And now time to turn the crank and watch the chaos unfold.
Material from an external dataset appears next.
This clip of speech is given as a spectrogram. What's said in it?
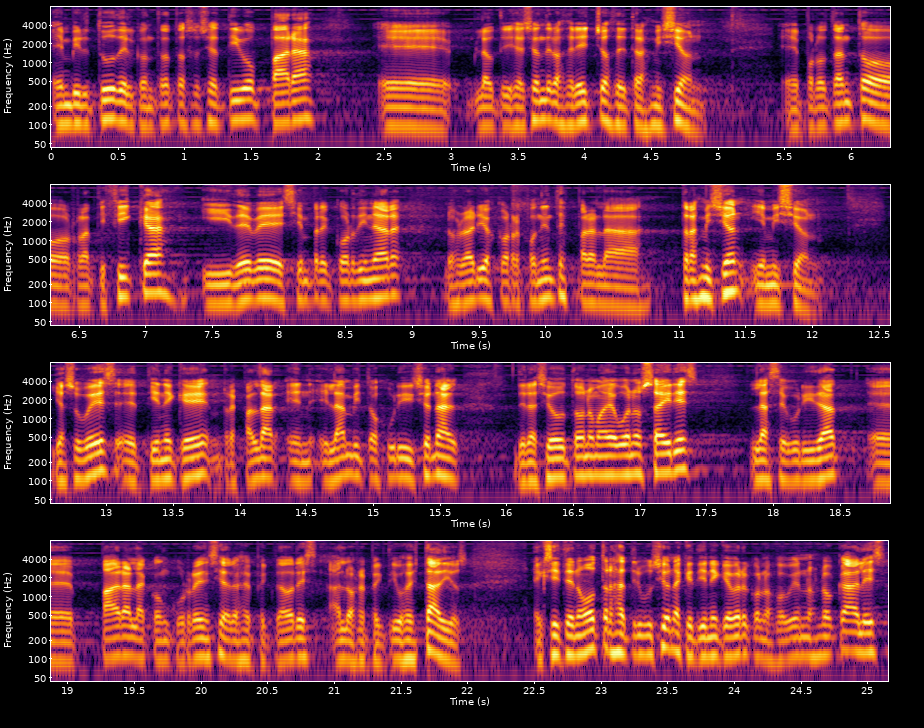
en virtud del contrato asociativo para eh, la utilización de los derechos de transmisión. Eh, por lo tanto, ratifica y debe siempre coordinar los horarios correspondientes para la transmisión y emisión. Y a su vez eh, tiene que respaldar en el ámbito jurisdiccional de la Ciudad Autónoma de Buenos Aires la seguridad para la concurrencia de los espectadores a los respectivos estadios. Existen otras atribuciones que tienen que ver con los gobiernos locales,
Start up my wpa_supplicant and wpa_cli script and boom crash.

[ 546.841947] wlp0s20f0u1u2: authenticate with c4:b9:cd:dc:48:40
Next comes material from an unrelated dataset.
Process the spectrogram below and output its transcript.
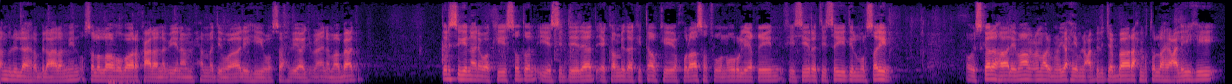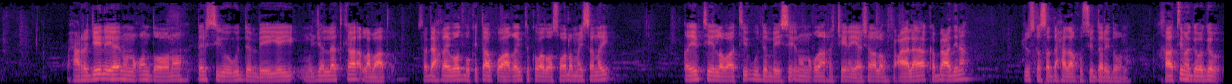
alxamdu lilaahi rabi اlcaalamiin wsala allahu wbaarak calaa nabiyina muxamedi waaalihi wasaxbihi ajmaciin amaa bacdu darsigeenani waa kii soddon iyo sideedaad ee ka mid ah kitaabkii khulaasatu nuur lyaqiin fii siirati sayidi اlmursaliin oo iska lahaa alimaam cumar ibnu yaxya bnu cabdiljabaar raxmat ullaahi calayhi. Waxaan rajeynayaa inuu noqon doono darsigii ugu dambeeyey mujaladka labaad. Saddex qeybood buu kitaabku ahaa qeybtii koowaad waa soo dhammaysanay qeybtii labaatii ugu dambeysay inuu noqdaan rajeynaya insha allahu tacaala kabacdina juuska saddexaad aan ku sii dari doono. Khaatima gabagabo.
[ 547.140202] wlp0s20f0u1u2: send auth to c4:b9:cd:dc:48:40 (try 1/3)
[ 547.140226] BUG: unable to handle kernel NULL pointer dereference at 0000000000000011
[ 547.140228] PGD 800000083e025067 P4D 800000083e025067 PUD 83e072067 PMD 0
[ 547.140233] Oops: 0000 [#1] SMP PTI
[ 547.140236] CPU: 2 PID: 2503 Comm: wpa_supplicant Not tainted 4.19.0-rc2-wt #1
[ 547.140238] Hardware name: Shuttle Inc. SZ170/FZ170, BIOS 2.09 08/01/2017
[ 547.140258] RIP: 0010:ieee80211_wake_txqs+0x1e3/0x3d0 [mac80211]
[ 547.140261] Code: 4c 89 fe 4c 89 ef 48 8b 92 b0 02 00 00 e8 45 d6 2e f4 48 8b 3c 24 e8 0c bc 00 f4 48 83 c5 08 48 3b 6c 2
4 08 74 a0 4c 8b 7d 00 <41> 0f b6 57 11 3b 54 24 18 75 e6 4d 8d a7 28 ff ff ff f0 49 0f ba
[ 547.140263] RSP: 0018:ffff95038ea83ed0 EFLAGS: 00010293
[ 547.140265] RAX: ffff95038419e978 RBX: ffff95038419e000 RCX: ffff950384b18760
[ 547.140267] RDX: 0000000000000000 RSI: 0000000000000000 RDI: ffff950384b18828
[ 547.140269] RBP: ffff95038419e970 R08: 00039e862fcdb16e R09: ffff95038a9b4230
[ 547.140271] R10: 0000000000000420 R11: ffffb8efc46c78d0 R12: ffff9503798251d0
[ 547.140273] R13: ffff950384b18760 R14: 0000000000000000 R15: 0000000000000000
[ 547.140275] FS: 00007f42ed60cdc0(0000) GS:ffff95038ea80000(0000) knlGS:0000000000000000
[ 547.140277] CS: 0010 DS: 0000 ES: 0000 CR0: 0000000080050033
[ 547.140279] CR2: 0000000000000011 CR3: 0000000835b30001 CR4: 00000000003606e0
[ 547.140281] DR0: 0000000000000000 DR1: 0000000000000000 DR2: 0000000000000000
[ 547.140283] DR3: 0000000000000000 DR6: 00000000fffe0ff0 DR7: 0000000000000400
[ 547.140284] Call Trace:

(Crash truncated here.)  Posted to the linux-wireless mailing list and am now getting some help.